> [PROBLEM TO WORK ON]:
With the records below as input, work out how many lines include the word "write". Give only the number.

*** MATERIAL PROVIDED Section Begins ***

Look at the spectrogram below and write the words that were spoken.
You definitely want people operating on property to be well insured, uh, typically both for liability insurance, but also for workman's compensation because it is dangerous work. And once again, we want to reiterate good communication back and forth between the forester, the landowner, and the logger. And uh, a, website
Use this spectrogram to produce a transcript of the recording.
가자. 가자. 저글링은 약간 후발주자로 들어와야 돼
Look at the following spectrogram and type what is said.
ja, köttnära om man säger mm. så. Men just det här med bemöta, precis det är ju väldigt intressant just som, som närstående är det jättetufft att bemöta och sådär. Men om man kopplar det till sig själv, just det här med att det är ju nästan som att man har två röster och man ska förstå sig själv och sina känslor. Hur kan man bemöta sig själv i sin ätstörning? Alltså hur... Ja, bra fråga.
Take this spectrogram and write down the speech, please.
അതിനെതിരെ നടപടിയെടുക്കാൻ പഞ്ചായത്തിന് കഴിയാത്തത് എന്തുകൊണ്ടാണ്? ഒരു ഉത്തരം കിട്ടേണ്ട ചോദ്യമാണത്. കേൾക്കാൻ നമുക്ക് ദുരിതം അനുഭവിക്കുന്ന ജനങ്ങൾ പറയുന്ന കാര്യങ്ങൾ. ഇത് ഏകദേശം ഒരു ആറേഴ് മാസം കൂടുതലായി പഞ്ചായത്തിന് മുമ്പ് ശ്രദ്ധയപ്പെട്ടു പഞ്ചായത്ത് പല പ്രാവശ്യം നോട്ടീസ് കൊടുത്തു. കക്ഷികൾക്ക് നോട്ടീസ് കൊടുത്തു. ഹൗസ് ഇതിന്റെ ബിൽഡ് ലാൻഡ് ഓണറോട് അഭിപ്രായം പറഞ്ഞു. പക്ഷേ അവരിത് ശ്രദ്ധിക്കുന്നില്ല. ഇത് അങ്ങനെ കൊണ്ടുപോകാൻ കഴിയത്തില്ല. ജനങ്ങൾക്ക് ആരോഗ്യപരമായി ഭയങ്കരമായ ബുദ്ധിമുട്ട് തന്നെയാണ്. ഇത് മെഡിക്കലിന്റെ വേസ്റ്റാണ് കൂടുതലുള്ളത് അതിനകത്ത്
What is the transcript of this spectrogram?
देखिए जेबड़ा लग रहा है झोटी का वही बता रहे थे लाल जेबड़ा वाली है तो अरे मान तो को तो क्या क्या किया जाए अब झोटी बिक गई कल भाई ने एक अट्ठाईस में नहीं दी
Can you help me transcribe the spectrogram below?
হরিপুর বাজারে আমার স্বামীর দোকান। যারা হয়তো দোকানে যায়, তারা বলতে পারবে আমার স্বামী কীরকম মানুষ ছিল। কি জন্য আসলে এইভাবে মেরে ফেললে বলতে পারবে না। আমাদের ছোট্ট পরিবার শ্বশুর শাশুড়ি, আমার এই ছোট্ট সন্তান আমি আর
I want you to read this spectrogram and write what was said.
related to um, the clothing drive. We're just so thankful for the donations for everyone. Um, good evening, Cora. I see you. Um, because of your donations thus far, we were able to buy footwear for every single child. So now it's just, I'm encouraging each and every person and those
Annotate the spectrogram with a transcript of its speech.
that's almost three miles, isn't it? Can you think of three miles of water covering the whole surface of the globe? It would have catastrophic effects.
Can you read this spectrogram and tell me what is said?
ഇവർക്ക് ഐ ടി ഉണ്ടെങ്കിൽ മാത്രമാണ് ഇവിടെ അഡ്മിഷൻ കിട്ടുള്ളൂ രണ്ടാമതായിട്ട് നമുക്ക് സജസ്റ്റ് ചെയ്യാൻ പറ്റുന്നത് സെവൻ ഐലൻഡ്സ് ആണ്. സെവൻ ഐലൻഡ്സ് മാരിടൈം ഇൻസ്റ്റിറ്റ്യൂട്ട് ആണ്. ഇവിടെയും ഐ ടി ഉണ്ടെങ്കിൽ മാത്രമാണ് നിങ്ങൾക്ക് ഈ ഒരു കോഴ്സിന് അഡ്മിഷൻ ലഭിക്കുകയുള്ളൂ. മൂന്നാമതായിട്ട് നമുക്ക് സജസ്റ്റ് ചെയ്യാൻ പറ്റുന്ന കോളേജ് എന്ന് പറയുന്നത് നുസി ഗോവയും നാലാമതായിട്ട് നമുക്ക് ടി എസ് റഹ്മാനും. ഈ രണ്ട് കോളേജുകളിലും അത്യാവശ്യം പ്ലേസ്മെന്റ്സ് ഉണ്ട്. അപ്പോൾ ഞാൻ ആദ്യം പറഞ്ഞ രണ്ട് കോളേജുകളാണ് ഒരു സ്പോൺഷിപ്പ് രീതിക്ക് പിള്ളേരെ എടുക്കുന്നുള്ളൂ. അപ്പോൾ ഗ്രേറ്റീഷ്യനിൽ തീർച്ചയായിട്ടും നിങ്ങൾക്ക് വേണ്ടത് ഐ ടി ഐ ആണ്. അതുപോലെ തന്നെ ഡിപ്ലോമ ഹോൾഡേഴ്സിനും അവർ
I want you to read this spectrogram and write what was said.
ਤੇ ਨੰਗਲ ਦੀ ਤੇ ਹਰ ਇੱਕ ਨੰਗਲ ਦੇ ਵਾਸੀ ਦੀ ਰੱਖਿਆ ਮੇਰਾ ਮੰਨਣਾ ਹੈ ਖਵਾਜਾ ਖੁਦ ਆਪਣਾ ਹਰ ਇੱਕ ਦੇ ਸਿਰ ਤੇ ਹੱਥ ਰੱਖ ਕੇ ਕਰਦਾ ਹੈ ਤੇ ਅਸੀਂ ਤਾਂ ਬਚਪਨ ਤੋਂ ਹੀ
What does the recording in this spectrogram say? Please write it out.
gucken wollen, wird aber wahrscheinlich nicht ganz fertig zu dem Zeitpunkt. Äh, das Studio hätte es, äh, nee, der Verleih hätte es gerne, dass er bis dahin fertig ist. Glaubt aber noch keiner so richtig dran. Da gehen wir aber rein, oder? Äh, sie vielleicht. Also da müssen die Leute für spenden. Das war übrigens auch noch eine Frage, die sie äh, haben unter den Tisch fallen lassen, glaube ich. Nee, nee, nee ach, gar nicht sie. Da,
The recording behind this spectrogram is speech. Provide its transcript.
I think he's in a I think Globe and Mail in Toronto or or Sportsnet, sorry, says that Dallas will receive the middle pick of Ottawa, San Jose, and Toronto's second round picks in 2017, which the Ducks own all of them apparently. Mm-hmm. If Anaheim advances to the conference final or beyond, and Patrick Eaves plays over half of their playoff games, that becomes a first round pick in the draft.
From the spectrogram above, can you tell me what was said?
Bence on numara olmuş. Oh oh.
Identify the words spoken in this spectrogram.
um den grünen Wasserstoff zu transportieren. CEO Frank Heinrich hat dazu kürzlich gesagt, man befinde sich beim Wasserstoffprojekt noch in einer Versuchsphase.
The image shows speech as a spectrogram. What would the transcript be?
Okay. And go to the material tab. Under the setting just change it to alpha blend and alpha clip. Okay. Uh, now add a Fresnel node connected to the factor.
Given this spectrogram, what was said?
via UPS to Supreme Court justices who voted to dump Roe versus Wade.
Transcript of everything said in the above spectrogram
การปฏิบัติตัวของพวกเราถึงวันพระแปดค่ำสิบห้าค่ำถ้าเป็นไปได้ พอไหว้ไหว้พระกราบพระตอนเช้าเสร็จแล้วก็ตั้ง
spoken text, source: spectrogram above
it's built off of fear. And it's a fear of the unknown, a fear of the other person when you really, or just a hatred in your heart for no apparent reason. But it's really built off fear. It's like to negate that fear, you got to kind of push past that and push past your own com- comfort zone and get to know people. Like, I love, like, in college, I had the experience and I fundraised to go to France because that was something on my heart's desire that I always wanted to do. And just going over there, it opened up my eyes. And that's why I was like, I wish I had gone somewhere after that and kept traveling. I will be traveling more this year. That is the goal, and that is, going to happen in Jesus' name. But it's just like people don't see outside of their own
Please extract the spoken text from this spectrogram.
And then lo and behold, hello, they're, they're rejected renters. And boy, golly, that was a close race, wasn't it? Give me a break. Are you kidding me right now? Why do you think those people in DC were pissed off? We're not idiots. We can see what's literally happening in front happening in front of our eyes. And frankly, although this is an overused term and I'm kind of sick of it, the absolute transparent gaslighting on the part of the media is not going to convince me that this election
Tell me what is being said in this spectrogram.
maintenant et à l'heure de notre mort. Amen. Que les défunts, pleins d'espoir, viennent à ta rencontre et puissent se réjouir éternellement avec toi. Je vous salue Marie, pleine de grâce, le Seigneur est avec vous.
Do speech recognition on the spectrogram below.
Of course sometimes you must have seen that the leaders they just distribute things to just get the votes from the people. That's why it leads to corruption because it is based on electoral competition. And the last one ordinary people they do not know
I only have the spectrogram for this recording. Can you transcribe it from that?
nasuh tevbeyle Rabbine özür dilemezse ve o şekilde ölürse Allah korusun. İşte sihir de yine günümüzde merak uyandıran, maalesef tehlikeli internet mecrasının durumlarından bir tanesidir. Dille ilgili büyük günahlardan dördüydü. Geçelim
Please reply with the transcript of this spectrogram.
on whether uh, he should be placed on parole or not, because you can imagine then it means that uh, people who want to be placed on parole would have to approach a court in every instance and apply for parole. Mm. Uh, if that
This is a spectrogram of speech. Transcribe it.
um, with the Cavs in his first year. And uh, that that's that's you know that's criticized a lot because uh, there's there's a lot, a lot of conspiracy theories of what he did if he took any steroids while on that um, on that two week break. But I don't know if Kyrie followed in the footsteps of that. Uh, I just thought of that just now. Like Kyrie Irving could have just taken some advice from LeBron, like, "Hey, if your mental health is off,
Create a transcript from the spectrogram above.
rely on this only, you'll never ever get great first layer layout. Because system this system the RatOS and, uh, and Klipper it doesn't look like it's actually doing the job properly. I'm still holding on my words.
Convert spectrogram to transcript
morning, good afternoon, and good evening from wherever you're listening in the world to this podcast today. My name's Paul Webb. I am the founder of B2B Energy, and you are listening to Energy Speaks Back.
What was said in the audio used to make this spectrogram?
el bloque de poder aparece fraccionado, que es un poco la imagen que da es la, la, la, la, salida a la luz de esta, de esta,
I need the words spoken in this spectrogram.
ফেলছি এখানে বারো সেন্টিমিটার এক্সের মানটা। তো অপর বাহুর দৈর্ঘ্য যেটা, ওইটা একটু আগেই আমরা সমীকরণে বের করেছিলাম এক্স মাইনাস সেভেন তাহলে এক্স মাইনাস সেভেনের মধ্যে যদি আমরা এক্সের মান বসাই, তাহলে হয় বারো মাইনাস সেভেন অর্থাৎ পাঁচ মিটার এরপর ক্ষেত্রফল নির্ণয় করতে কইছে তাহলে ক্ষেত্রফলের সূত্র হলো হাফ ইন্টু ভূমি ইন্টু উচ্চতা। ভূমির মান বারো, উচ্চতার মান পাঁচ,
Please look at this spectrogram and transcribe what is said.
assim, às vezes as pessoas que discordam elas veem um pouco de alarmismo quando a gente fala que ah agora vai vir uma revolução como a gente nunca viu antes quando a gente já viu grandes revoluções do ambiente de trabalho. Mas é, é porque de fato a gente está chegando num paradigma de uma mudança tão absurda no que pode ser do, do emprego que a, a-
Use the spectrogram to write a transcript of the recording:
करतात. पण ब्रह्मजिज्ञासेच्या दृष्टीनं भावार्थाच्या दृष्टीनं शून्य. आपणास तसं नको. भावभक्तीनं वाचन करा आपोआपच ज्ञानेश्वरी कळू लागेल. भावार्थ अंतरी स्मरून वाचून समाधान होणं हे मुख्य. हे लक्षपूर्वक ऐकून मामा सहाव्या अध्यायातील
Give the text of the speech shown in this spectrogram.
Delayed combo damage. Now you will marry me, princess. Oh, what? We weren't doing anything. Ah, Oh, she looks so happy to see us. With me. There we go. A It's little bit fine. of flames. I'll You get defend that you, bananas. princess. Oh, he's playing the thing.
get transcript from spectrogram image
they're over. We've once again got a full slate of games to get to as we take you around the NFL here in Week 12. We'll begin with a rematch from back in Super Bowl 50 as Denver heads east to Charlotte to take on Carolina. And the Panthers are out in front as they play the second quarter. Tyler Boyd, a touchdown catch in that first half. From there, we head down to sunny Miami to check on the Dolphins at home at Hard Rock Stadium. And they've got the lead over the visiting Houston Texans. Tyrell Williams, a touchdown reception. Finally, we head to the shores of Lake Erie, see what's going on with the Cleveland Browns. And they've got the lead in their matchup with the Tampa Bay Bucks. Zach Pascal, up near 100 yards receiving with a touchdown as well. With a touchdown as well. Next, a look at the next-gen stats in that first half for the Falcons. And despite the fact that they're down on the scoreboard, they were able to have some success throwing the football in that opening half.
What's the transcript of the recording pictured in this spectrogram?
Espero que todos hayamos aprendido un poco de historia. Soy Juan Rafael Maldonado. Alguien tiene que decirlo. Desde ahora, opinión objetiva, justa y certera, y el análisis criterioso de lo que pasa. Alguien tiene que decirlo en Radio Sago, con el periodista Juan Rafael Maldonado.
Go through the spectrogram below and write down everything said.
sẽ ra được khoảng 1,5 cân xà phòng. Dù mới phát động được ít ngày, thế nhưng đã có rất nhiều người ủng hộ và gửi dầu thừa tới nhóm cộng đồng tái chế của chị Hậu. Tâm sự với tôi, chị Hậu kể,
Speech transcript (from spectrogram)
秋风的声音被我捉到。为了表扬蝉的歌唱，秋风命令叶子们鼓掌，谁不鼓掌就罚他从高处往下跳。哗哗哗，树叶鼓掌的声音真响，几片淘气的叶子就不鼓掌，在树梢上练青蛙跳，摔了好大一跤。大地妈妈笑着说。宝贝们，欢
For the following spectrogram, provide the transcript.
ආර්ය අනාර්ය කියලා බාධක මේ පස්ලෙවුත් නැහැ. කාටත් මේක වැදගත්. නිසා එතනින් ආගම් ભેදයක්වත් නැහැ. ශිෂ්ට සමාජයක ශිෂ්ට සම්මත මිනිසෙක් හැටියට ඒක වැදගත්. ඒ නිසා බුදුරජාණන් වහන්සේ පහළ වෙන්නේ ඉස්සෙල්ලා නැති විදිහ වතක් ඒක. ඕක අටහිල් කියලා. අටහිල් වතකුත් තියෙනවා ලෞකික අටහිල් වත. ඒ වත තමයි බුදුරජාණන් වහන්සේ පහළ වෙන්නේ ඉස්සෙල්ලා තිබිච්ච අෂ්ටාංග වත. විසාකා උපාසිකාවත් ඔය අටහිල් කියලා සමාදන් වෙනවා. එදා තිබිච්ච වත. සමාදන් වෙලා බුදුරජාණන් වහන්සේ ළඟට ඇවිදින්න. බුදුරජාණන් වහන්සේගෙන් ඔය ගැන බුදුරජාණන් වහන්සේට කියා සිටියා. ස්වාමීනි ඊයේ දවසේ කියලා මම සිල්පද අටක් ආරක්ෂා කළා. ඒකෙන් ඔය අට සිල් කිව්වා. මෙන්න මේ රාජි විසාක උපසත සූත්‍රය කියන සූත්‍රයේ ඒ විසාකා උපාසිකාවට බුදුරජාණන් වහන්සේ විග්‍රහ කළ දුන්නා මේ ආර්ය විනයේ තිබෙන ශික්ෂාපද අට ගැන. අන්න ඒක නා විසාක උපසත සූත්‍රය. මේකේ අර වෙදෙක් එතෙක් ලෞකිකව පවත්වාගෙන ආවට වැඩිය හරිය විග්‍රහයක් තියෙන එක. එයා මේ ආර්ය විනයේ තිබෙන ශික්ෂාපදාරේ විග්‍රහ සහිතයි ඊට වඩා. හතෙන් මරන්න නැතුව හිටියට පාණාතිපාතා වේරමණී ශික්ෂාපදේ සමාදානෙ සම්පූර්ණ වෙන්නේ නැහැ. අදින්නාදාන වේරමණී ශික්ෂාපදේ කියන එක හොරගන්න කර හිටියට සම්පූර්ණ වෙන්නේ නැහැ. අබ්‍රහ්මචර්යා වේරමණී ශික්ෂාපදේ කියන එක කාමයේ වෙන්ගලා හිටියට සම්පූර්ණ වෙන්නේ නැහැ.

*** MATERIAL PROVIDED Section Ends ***

> [SOLUTION FOR THIS TASK]:
7